RUNWAY PROFILE DESCENT- An instrument flight rules (IFR) air traffic
control arrival procedure to a runway published for pilot use in graphic
and/or textual form and may be associated with a STAR. Runway Profile Descents
provide routing and may depict crossing altitudes, speed restrictions,
and headings to be flown from the en route structure to the point where
the pilot will receive clearance for and execute an instrument approach
procedure. A Runway Profile Descent may apply to more than one runway if
so stated on the chart.
RUNWAY SAFETY AREA- A defined surface surrounding the runway prepared,
or suitable, for reducing the risk of damage to airplanes in the event
of an undershoot, overshoot, or excursion from the runway. The dimensions
of the RSA vary and can be determined by using the criteria contained within
AC 150/5300-13, Airport Design, Chapter 3. Figure 3-1 in AC 150/5300-13
depicts the RSA. The design standards dictate that the RSA shall be:
a. Cleared, graded, and have no potentially hazardous ruts,
humps, depressions, or other surface variations;
b. Drained by grading or storm sewers to prevent water accumulation;
c. Capable, under dry conditions, of supporting snow removal
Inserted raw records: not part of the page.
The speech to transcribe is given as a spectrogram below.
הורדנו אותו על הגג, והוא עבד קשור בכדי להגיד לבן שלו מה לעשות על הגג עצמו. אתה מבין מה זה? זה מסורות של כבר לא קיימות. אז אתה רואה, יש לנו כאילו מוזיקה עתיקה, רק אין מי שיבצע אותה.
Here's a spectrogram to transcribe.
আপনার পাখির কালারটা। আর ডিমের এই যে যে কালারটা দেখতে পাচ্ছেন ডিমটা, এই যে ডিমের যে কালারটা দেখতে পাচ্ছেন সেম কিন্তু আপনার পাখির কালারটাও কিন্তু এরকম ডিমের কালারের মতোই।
equipment, aircraft rescue and firefighting equipment, and the occasional
passage of aircraft without causing structural damage to the aircraft;
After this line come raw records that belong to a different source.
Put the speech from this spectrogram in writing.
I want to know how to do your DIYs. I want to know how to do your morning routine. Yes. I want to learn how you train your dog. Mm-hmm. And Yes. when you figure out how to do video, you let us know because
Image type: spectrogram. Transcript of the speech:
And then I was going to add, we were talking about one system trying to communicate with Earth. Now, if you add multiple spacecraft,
d. Free of objects, except for objects that need to be located
in the runway safety area because of their function. These objects shall
be constructed on low impact resistant supports (frangible mounted structures)
to the lowest practical height with the frangible point no higher than
3 inches above grade.
RUNWAY USE PROGRAM- A noise abatement runway selection plan designed to
enhance noise abatement efforts with regard to airport communities for
arriving and departing aircraft. These plans are developed into runway
use programs and apply to all turbojet aircraft 12,500 pounds or heavier;
turbojet aircraft less than 12,500 pounds are included only if the airport
proprietor determines that the aircraft creates a noise problem. Runway
use programs are coordinated with FAA offices, and safety criteria used
in these programs are developed by the Office of Flight Operations. Runway
use programs are administered by the Air Traffic Service as "Formal" or
(Refer to AC 150/5300-13, Airport Design, Chapter 3.)
a. Formal Runway Use Program- An approved noise abatement program
which is defined and acknowledged in a Letter of Understanding between
Flight Operations, Air Traffic Service, the airport proprietor, and the
users. Once established, participation in the program is mandatory for
aircraft operators and pilots as provided for in FAR Part 91.129.
b. Informal Runway Use Program- An approved noise abatement
program which does not require a Letter of Understanding, and participation
in the program is voluntary for aircraft operators/pilots.
RUNWAY VISIBILITY VALUE- (See VISIBILITY.)
RUNWAY VISUAL RANGE- (See VISIBILITY.)